It's been over a year now that I've been studying the social CRM landscape, and lately I've noticed a number of blogs and articles suggesting a waning enthusiasm for social CRM and social media in general. To counterbalance the drumbeat from the pundits—myself included—who have touted it as a game changer, there's a buzz that suggests it may be more myth than reality. Or, at the very least, that it's time to dial back the exuberance and examine what social CRM really means for a company and how it can be executed.
Frankly, this doesn't surprise me. We're seeing social media follow a familiar pattern for technology trends. First it is introduced by the fringe and spreads like wildfire until it reaches critical mass (in this case, with stunning speed of adoption). Within a very short timeframe, businesses everywhere feel pressure to get on board. The 2011 IBM study on social CRM clearly illustrated this, with 70 percent of executives saying they risk being perceived as out of touch if they don't have a social media presence.
But presence does not connection make, and herein lies the rub.
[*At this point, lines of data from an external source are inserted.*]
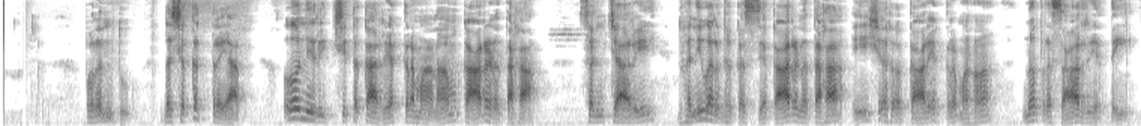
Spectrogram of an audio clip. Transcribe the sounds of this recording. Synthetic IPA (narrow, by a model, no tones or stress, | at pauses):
pɐɾɐnt̪ṵ | d̪ɐʃɐkɐt̪ɾɐja̰ːt̪̚ | əːniɾikʂit̪ɐkaːɾjɐkɾɐmaːɳaːmkaːɾɐɳɐt̪ɐɦɐ̰ | sɐɲt͡ʃaːɾeː | d̪ʱʋɐniʋɐɾd̪ʱɐkɐsjɐkaːɾɐɳɐt̪ɐɦɐeːʃɐ̰ɦɐ̰kaːɾjɐkɾɐ̰mɐɦɐ̰ | nɐpɾɐsaːɾjɐ̰t̪ḛː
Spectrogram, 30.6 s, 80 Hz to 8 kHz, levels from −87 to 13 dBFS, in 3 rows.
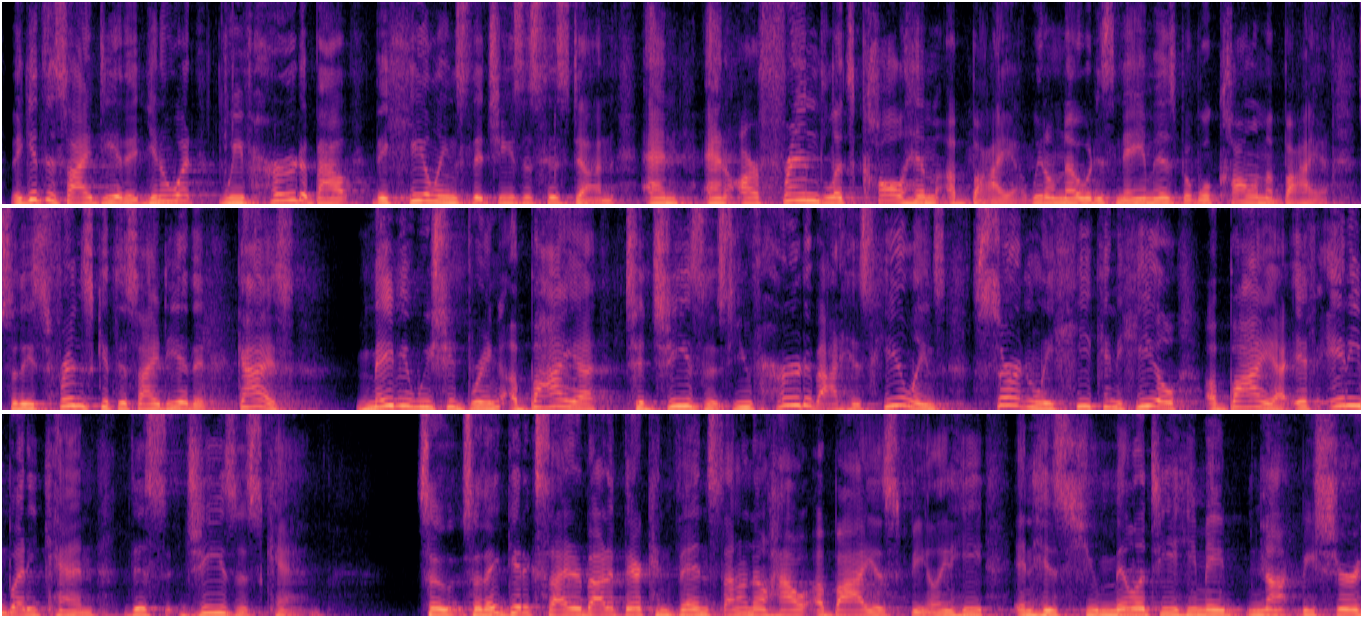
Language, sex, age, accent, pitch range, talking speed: English, male, 40-59, American, 155-210 Hz, 180 wpm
The companies that staked their virtual claim in the blogosphere now need to build something of value for the customers they hope to attract. Customers may explore a company's social community initially, but if their expectations aren't met, they aren't compelled to return. And so, predictably, we are seeing some social media burnout, with organizations questioning the validity and need for social CRM.
But, like the dot.com boom, bust, and resurrection, I suspect we will see a winnowing of businesses' uninspired social initiatives. What will emerge from the ashes will be innovative uses for social that may look very different from businesses' Facebook pages and tweets of today.
Which brings me to what I think is at the root of this discomfort with social CRM: It starts with the definition of CRM, and the old tension between CRM and CEM—customer experience management.
Many companies have assumed if they have a CRM strategy, they have a CEM strategy, but they are indeed very different things. I once had a client who said he had a customer experience strategy because he had multiple tiers of customer treatments for his service center based on the value the customer represented to the business. These scenarios, from cold transfers for low-value clients to warm hand-offs for high-value ones, defined the types of experiences customers would receive, and this, to his way of thinking, comprised a customer experience strategy.
Clearly, this was a business-oriented, inside-out approach for how a customer would be managed, not a strategy that looks at how customers perceive their relationship with the company with expectations for quality, service, and value. It was no shock that this company suffered from low customer satisfaction scores.
Putting aside the debate over nomenclature, ultimately, here is what companies need to do: develop a true CEM strategy as the first step. Understand what customers value and then consider how to deliver that in a social ecosystem that leverages the unique viral aspects of social media. Indeed, this surfacing discontent with social media will only generate an increased customer demand for real value, upping the ante for companies to ascertain how social platforms will fit within their overarching, multichannel customer relationship strategies. Innovative business leaders will seize this opportunity to differentiate themselves with determination rather than disillusionment.
There are technologies and practices on the market today that businesses can use to analyze social media data and integrate these findings with more traditional CRM approaches. But the move to social CRM is more philosophical than that. For many organizations, it may also mean a cultural shift needs to take place to truly transform a company into a "customer-focused enterprise." Many organizations claim to be customer-focused, but perhaps it will be social CRM that actually makes it a reality. Or, dare we suggest it starts with social CEM?
Carolyn Baird is the global director for IBM&'s 2011 CMO Study and the CRM global research lead with the Institute for Business Value (IBV), IBM's business think tank. Carolyn specializes in the development of multichannel, digital transformation strategies with a focus on communications, marketing, and branding. She can be reached at email@example.com.